Greetings again from the darkness. Election Day 2020 is only two months away. Our nation is divided into two vocal factions … those for President Trump and those against him. There seem to be very few who fall into the “undecided” bucket, and that’s with no head-to-head debate yet. Because of this, we might question the “why” of Dan Partland’s documentary. However, what it does is condense three and a half years of President Trump’s actions and words into about 80 minutes of jarring psychoanalysis.
The film kicks off by informing us the President of the United States, as a result of taking office via election, is not subject to passing the mental fitness evaluation required by the military … yes, the military of which he is now Commander-In-Chief. We then hear from a steady stream of psychologists who offer up their diagnosis, though admittedly, none of met with Trump personally, and their analysis is based solely on observation and experience.
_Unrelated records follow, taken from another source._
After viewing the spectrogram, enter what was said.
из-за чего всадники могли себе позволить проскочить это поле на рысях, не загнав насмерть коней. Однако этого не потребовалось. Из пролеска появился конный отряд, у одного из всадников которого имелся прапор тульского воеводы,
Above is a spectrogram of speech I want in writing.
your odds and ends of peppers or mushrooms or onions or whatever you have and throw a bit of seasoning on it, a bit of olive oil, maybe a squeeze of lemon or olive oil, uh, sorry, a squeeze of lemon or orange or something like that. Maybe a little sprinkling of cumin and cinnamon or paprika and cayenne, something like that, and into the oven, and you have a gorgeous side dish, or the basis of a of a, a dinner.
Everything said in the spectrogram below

They are in agreement that he fits the personality disorder known as a “malignant narcissist.” This label has four key elements: narcissism, paranoia, anti-social behavioral disorder, and sadism (the pleasure of harming others).
Labels are in vogue here. We hear from many psychologists and some previously associated with government and/or the administration, and each one has a label for Trump. The overriding question of Mr. Partland’s film appears to be, “Is Trump fit to be President?” In addition to the psychologists, we get interviews with George Conway, Malcolm Nance, and Anthony Scaramucci. Conway labels Trump as a “practical joke that got out of hand”, while Scaramucci (who lasted a total of 11 days in the administration) offers up a defense of Trump by stating, ‘Obviously he’s an a-hole, but he’s not a racist. He treats everyone like s___.”
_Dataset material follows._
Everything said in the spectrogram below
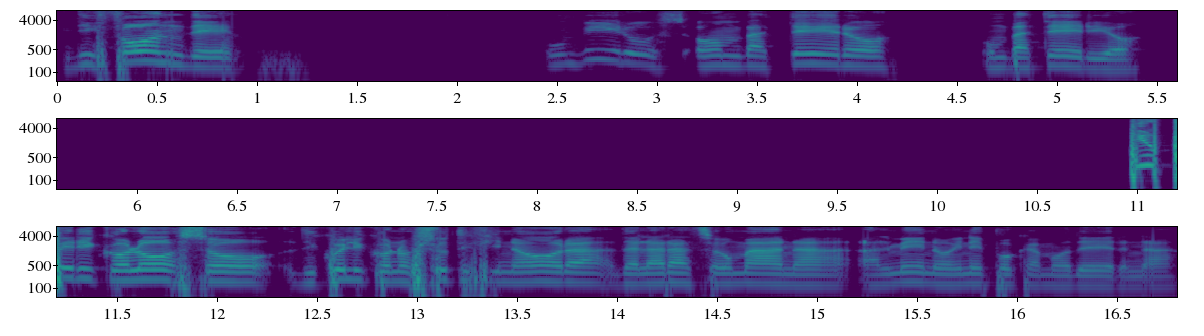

Malcolm Nance offers up the most substantive insight into how government officials view the President, but it’s sportswriter Rick Reilly and author Tony Schwartz whose recollections are most memorable. Reilly tells the remarkable tale of how Trump cheats at golf (a gentleman’s game of integrity) and Schwartz, who co-wrote the book “Trump: The Art of the Deal”, states matter-of-factly that the President has no empathy for others.
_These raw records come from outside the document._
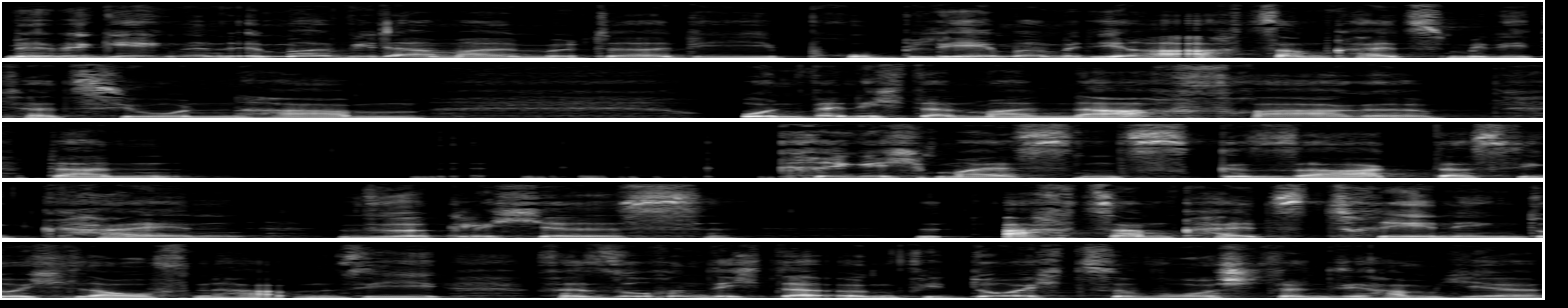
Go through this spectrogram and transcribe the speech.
Mir begegnen immer wieder mal Mütter, die Probleme mit ihrer Achtsamkeitsmeditation haben. Und wenn ich dann mal nachfrage, dann kriege ich meistens gesagt, dass sie kein wirkliches Achtsamkeitstraining durchlaufen haben. Sie versuchen sich da irgendwie durchzuwursteln. Sie haben hier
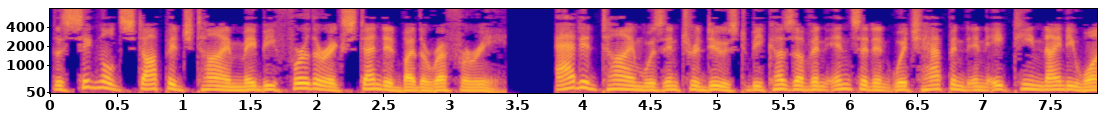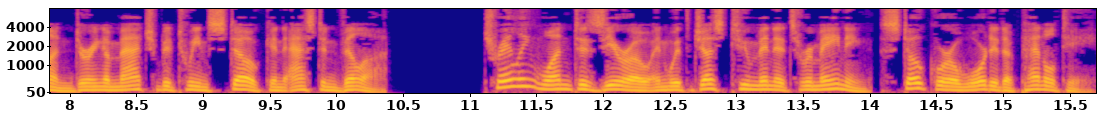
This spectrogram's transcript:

The psychologists explain The Goldwater Rule and how The Tarasoff Rule overrides it. Bottom line, they are speaking out because of what they perceive to be their duty to warn society of impending danger. It should be noted that John Gartner is writing a book about Trump and his infamous tweets, and it is fascinating to see Jane Goodall’s study on chimps correlated to Trump and our society. The Hitler and Mussolini comparisons are discussed, as is the rise of fascist leaders in Brazil, The Philippines, Turkey, and other countries.
Is Donald Trump fit to be President? The argument is made here that he’s not, though we don’t hear any input from those who believe he is. Character and judgment have been on display since January 20, 2017 (and even before inauguration), so voters will decide. The film ends with discussions of nuclear threats and responsibilities, as well as how the Coronavirus was initially handled. Trump is given credit for drawing out what is referred to as the “tribal nature” in folks”, but mostly what we are left with is that Trump believes it’s all about him. Perhaps the impact of the documentary would have been greater had there been statements and input from those who support him. Instead, it comes across as confirmation for those who agree with this sentiment, and noise for those who don’t.
Available September 1, 2020 on digital and cable VOD
watch the trailer: